Algonquin Gas Transmission, Iroquois Gas Transmission, Dominion Energy Transmission, Transcontinental Gas Pipe Line (Transco), Columbia, Tennessee Gas Pipeline, ANR, Northern Natural and Texas Eastern, among others, all posted notices to shippers warning of capacity constraints because of weather-driven demand this week.

For example, in a notice Tuesday, Columbia told shippers that “due to forecasted extended colder temperatures and increased market demand” beginning Thursday “and until further notice,” the pipeline “may issue transport critical days for deliveries to all operating areas.”

Transco issued a scheduling OFO for Tuesday’s gas day affecting Zones 4, 5 and 6, while Dominion had several OFOs in effect, including in the New York area.

Further south, Transco Zone 5 jumped $7.34 to $10.61, while in Appalachia, Tetco M3 Delivery surged $8.11 to $11.52.

Genscape Inc. analyst Bart Burk attributed the high prices to gas trading on “milder weather expectations” in the lead-up to the long weekend. “Weather forecasts took a turn to the colder side with some significance,” he told NGI.

In Chicago Tuesday, AccuWeather was forecasting a low of 1 degree F, while Genscape Inc. estimated demand would hit 19.65 Bcf, well above the prior seven-day average of 14.81 Bcf/d.

Prices across the Midwest and Midcontinent surged by double digits Tuesday, but nothing to rival the Northeast. Chicago Citygate jumped 25 cents to $2.92.

Forecasters see the frigid conditions continuing through early January.

“Forecast changes over the holiday weekend are in the colder direction,” MDA said in its six- to 10-day outlook Tuesday. “…This comes as the polar vortex makes yet another round toward the Midwest and East, and leaving a cold arctic-originating air mass in its wake.

“The forecast generally leans in the direction of the European model within the details; however, the Global Forecast System model projects an additionally stronger surface high into the Midcontinent and a significantly large cold risk for widespread strong belows in the eastern two-thirds,” MDA said.

The National Oceanic and Atmospheric Administration’s Climate Prediction Center (CPC) is forecasting total U.S. population-weighted heating degree days (HDD) to average 218 for the week ending Saturday (Dec. 30), 17 more than normal. New England is expected to see 313 HDDs, 46 above normal and 104 more than last year.

CPC said it expects the East North Central (346 HDDs) and West North Central (374 HDDs) regions to exceed the norm by 65 and 69, respectively. The Mid-Atlantic is similarly expected to average 290 HDDs, 44 above normal and 101 more than the year-ago period.

Despite all the frigid temperatures in the near- and medium-term forecast, the January contract failed to sustain any momentum after a gap up on Christmas Day and a test of resistance in the $2.75 area.

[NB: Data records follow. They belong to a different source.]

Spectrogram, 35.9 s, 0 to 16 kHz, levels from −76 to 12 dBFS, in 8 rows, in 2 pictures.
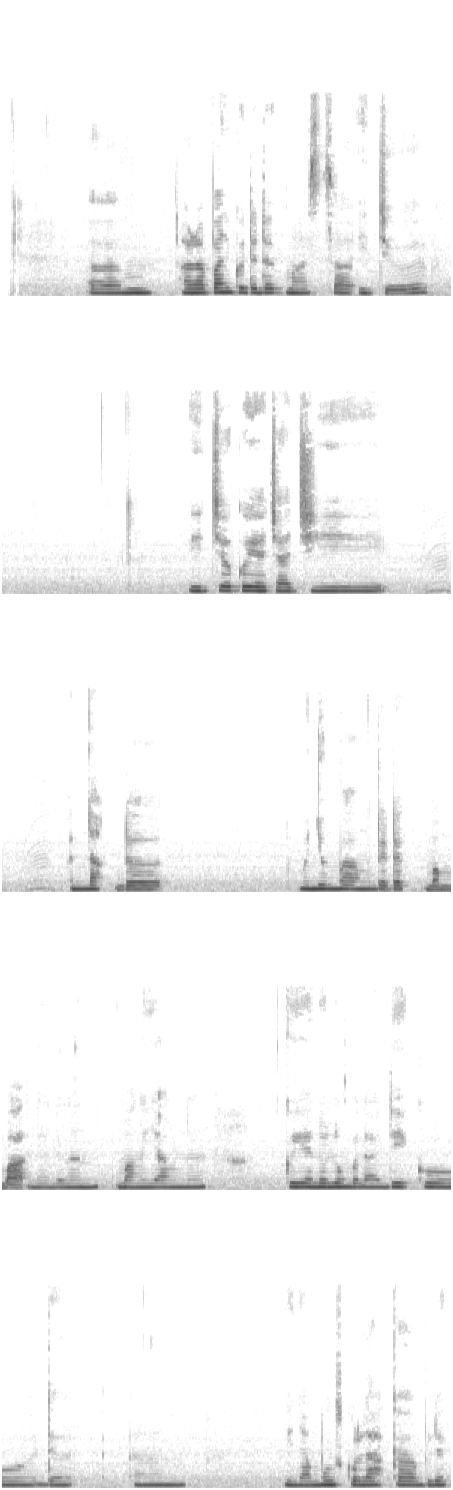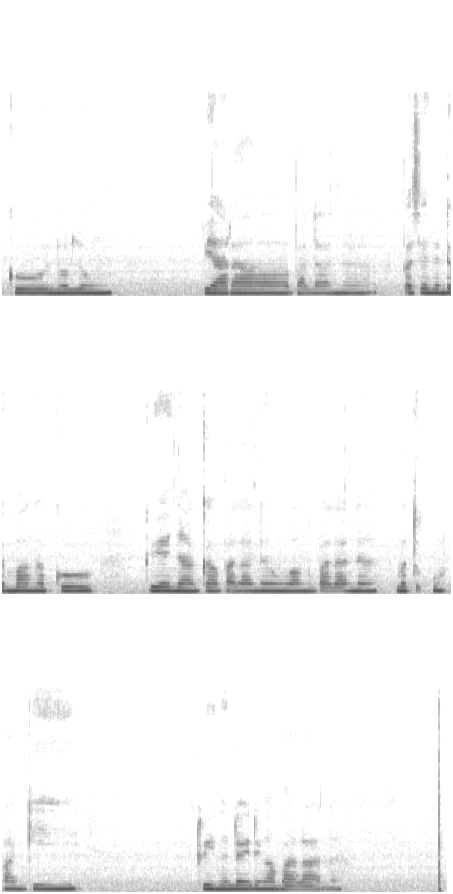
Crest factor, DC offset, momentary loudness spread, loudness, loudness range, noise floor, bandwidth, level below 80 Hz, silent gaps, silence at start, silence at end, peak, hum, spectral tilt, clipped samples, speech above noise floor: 18 dB; under 0.1%; 11 LU; -25 LUFS; 5 LU; -54 dBFS; 11 kHz; -64 dBFS; none; 0.1 s; 0.1 s; -6 dBFS; none; -6.5 dB/octave; under 0.1%; 30 dB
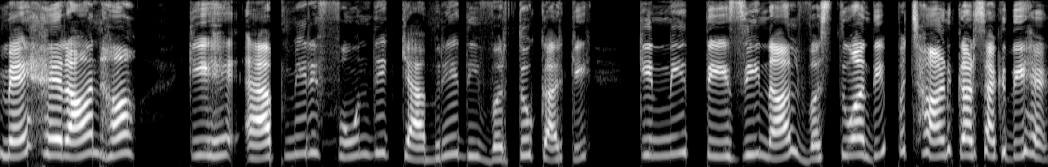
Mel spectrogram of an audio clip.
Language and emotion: Punjabi, surprised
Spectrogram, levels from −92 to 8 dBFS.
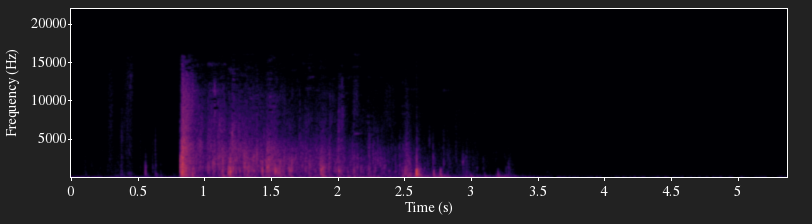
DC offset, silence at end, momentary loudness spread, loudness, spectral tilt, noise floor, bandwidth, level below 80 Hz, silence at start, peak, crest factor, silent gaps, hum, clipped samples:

Bespoke Weather Services noted a potential warm-up by the second week of January to help explain the weakness in futures. “Initially prices tried to run up higher overnight, but long-range guidance continued to trend warmer, and the January contract” pulled back, according to Bespoke.

“We sit within a rather tight price range from $2.58-2.75 over the last couple of weeks, and we see more risks for prices to break lower from this range than higher given warmer trends arriving by the end of the first week of January,” the firm said. “…We did see forecasts in the short- and medium-range trend even colder today, with a couple days of extremely impressive heating demand expected to start off January.

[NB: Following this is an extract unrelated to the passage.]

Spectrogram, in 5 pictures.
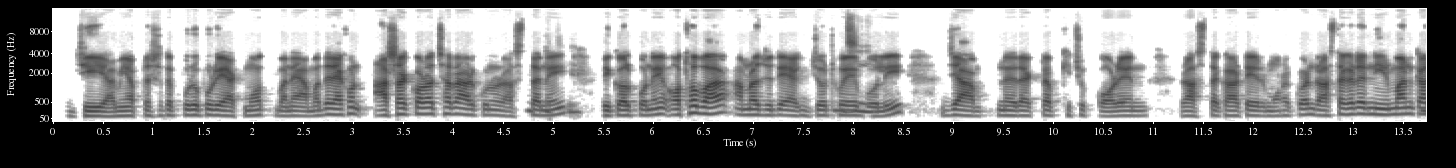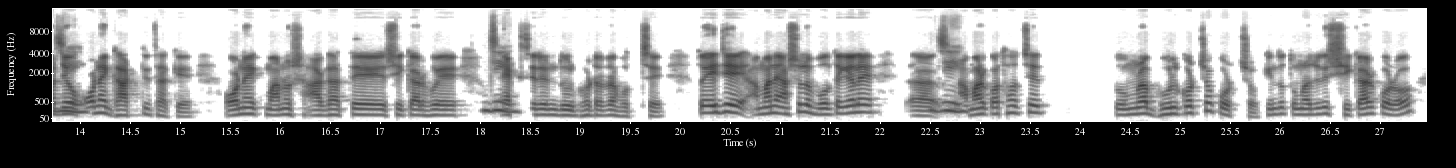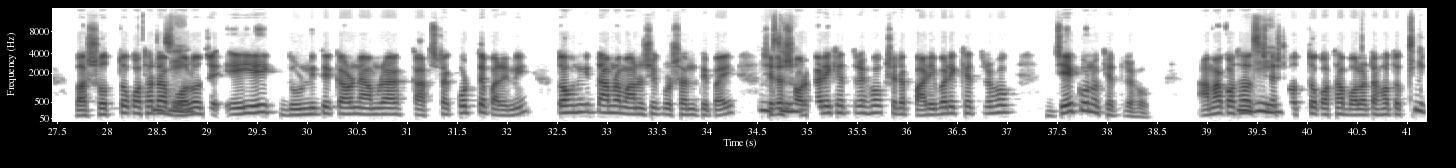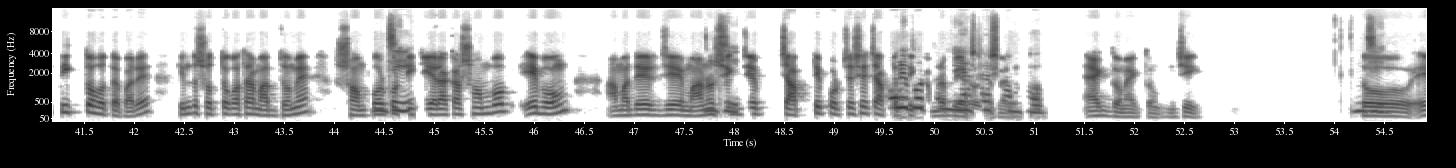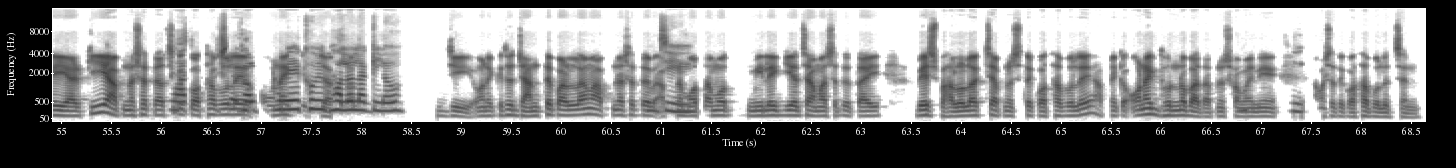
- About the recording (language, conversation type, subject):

“At this point the natural gas market looks to still be discounting much of this; with production at current levels the market seems to believe that it can refill storage for the next winter starting at any inventory level.”

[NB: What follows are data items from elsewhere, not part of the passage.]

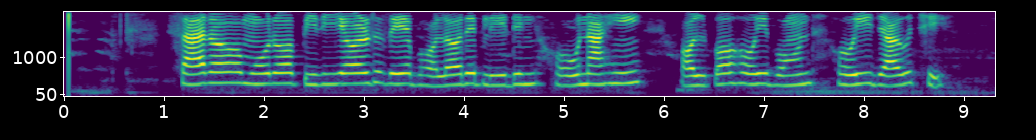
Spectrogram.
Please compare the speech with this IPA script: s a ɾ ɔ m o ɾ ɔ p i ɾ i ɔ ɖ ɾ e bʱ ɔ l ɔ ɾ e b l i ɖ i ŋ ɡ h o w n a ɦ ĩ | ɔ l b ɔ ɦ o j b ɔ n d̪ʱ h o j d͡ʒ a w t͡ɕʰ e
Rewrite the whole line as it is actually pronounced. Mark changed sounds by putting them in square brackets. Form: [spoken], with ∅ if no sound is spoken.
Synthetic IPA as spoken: s a ɾ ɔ m o ɾ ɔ p i ɾ i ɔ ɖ ɾ e bʱ ɔ l ɔ ɾ e b l i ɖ i ŋ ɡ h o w n a ɦ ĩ | ɔ l [p] ɔ ɦ o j b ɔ n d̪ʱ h o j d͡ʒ a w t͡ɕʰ [i]

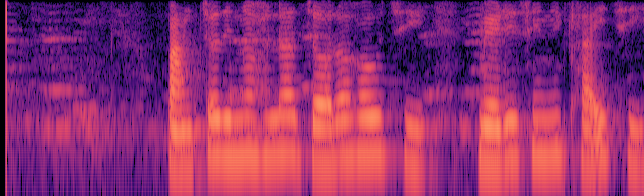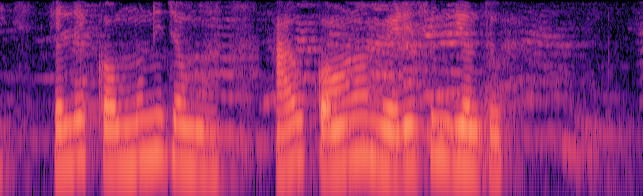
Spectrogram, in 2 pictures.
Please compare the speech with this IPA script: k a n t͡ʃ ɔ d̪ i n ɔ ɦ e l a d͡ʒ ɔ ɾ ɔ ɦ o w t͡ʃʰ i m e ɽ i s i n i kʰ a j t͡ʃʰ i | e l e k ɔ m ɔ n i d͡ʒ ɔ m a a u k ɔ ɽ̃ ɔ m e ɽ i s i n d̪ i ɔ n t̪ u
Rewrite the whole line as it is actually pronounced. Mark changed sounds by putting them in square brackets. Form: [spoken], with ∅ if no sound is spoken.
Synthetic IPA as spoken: [p] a n t͡ʃ ɔ d̪ i n ɔ ɦ e l a d͡ʒ ɔ ɾ ɔ ɦ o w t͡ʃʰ i m e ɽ i s i n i kʰ a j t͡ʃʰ i | e l e k ɔ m [u] n i d͡ʒ ɔ m a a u k ɔ ɽ̃ ɔ m e ɽ i s i n d̪ i ɔ n t̪ u

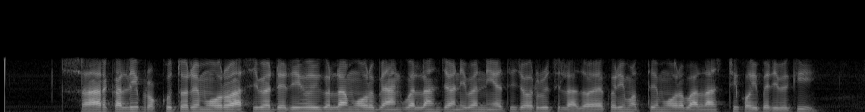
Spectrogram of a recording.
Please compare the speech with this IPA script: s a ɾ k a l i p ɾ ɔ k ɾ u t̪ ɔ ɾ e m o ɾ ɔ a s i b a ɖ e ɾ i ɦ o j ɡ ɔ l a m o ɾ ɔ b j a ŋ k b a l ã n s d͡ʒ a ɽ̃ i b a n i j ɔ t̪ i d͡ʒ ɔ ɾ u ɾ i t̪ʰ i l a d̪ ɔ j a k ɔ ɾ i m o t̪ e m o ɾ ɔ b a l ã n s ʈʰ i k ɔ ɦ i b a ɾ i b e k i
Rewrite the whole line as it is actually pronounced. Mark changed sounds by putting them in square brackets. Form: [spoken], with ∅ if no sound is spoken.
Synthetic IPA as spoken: s a ɾ k a l i p ɾ ɔ k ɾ u t̪ ɔ ɾ e m o ɾ ɔ a s i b a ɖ e ɾ i ɦ o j ɡ ɔ l a m o ɾ ɔ b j a ŋ k b a l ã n s d͡ʒ a ɽ̃ i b a n i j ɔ t̪ i d͡ʒ ɔ ɾ u ɾ i t̪ʰ i l a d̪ ɔ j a k ɔ ɾ i m [ɔ] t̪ e m o ɾ ɔ b a l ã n s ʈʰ i k ɔ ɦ i [p] a ɾ i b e k i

Genscape’s Spring Rock daily pipeline production estimate showed volumes Tuesday and for the past few days “right around the 76.5 Bf/d mark. Though a slight retreat from the record highs established last week near 76.8 Bcf/d, volumes are currently running more than 1 Bcf/d greater than where the month started.”

The analytics firm said growth is showing up across all major producing regions except for the Rockies and the San Juan Basin. Production in the East region was up more than 0.5 Bcf/d month-to-date “facilitated by the wave of new infrastructure” available in the second half of 2017.